How can traditional arts speak to our present moment? Narrative Threads: Fiber Art Today, on view at the Moody Center for the Arts in Houston, has answers. The exhibition features 22 artists with vastly different approaches to textile and fiber art. Ranging from sculptural to architectural forms, this group of national and local artists use fiber arts to address political imperatives and personal truths.
Reinvigorating this overlooked art form, Narrative Threads artists reengage the tactile to speak to contemporary social issues ranging from gendered labor to cultural identity and racial inequity. The exhibition is kicked off with artist Ana María Herardo’s Cloud (2018), a halo of sheer orange and white tulle suspended from the ceiling. Now based in Denver, Herardo originally hails from Argentina, where she came from a lineage of textile-makers. Cloud marks an ode to the environmental. “It brings the sky to us,” Herardo explained in a January 12, 2023 walkthrough of the exhibition, “and us to the sky.”
Other artists, like Sagarika Sundaram, connect fiber art to the body and to community. The veins of mauve and electric green wool shot through Sagarika Sundaram’s Flame of the Forest (2022), created by wetting and then rolling the wool, are reminiscent of human internal systems as well as the natural world. Sundaram told visitors during her January artist talk that growing up in India, she was exposed to classical Indian art that represented nature as something to be feared and respected, reflecting floral and bodily forms. The overlays of pressed cream, ruby, and moss fabric create a feeling that is both neurological and psychological.
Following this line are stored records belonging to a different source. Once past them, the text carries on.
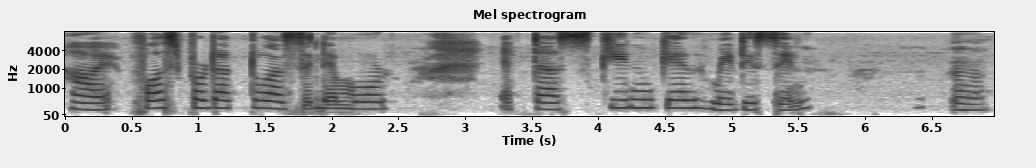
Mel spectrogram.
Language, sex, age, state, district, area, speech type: Assamese, female, 18-30, Assam, Sonitpur, rural, spontaneous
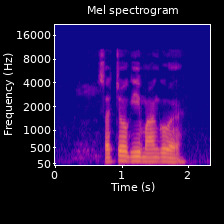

Sundaram’s Passage Along the Edge of the Earth (2022), a curtain of white and speckled blue wool, was inspired by the artist’s study of nomadic architecture and her work with indigenous Himalayan artisans. This wool “house” both hides and reveals viewers as they pass through its “walls.”
Here, one thinks of the deeply psychological nature of textile works by Louise Bourgeois, like We Love You (2001) and Untitled (2001) for the ways in which the soft, emotion-laden materials in these works in particular speak to the emotional landscape and gendered positionality of the artist. Bourgeois used textiles as a mode of psychological exploration and extraction, mining her subjectivity with a medium historically seen as “womens’ work.”
Diedrick Brackens’s the pondkeepers (2020) plays with figure and silhouette and history and representation in a sense reminiscent of Kara Walker’s reappropriation of Victorian shadow portraits. A monumental, fraying tapestry of aquamarine, black, and persimmon cotton and yarn, the piece features two figures holding a catfish while a third stretches beneath. It feels at once folkloric, mythological, and deeply contemporary. The piece draws inspiration from a lake near Bracken’s hometown of Mexia, Texas, a location mired by as much beauty as racial strife. According to Artsy, Brackens’ work is more broadly influenced by West African weaving, European tapestry, and quilting from the American South, thus addressing unacknowledged Black creative production, labor, and injustice. “I think of the process of handweaving cotton as a small way to pay tribute to those who came before me,” Brackens told Cultured in 2018, “and worked with the material under very different circumstances.” Brackens’ work reframes textiles as a mode of intergenerational communication and cultural critique.
Woomin Kim’s Shijang: Fish Market II (2021) speaks to the joys of routine life — meals, markets, sustenance, small consumer goods — and everyday abundance. Yet this depiction of daily, localized life also implies movement. As critic John Yau writes in Hyperallergic, “…Kim shows the nomadic side of global capitalism, that of the small shopkeeper who runs an outdoor stall temporarily set up in a designated part of a city.”
Sarah Zapata’s work takes us away from the figurative and pulls us towards the abstract. According to her website, the Corpus Christi-born artist is inspired by Peruvian heritage and feminist theory, the themes of her work ranging among topics such as labor, power, queerness, and cultural relativism. As she puts it, her art practice “exists in the liminal spaces between the past and the present, between craft and fine art, between South and North America. Like Janus, these works act as doorways — looking at the past and future at the same time, existing as testaments to intersectionality.” One can feel this in the eye-popping color of fabrics pulled together by coiling and weaving, uncanny objects that feel at both familiar and unknowable.
The works in Narrative Threads: Fiber Art Today are visually separate and intertwining through a porous design scheme created by the architecture and graphic design studio, world. At once open and intimate, the space is split by long colored bands hanging from the wall, which serve as a malleable barrier between the works. Alejandro Stein, one of world’s founding partners, maintains that the exhibition’s shape is reminiscent of weaving. “Thread is the smallest unit of composition,” Stein elaborated, during a January 2023 walk through of the show. “There’s a visual softness but a softness as if you can penetrate a wall, a barrier.”
Narrative Threads is most definitely an exhibition interested in penetrating barriers, be they metaphorical or literal. It shows viewers how fiber art can be molded to fit the concerns and sensibilities of today, while binding us to the social histories that came before us.
Narrative Threads is on view at the Moody Center for the Arts through May 13, 2023.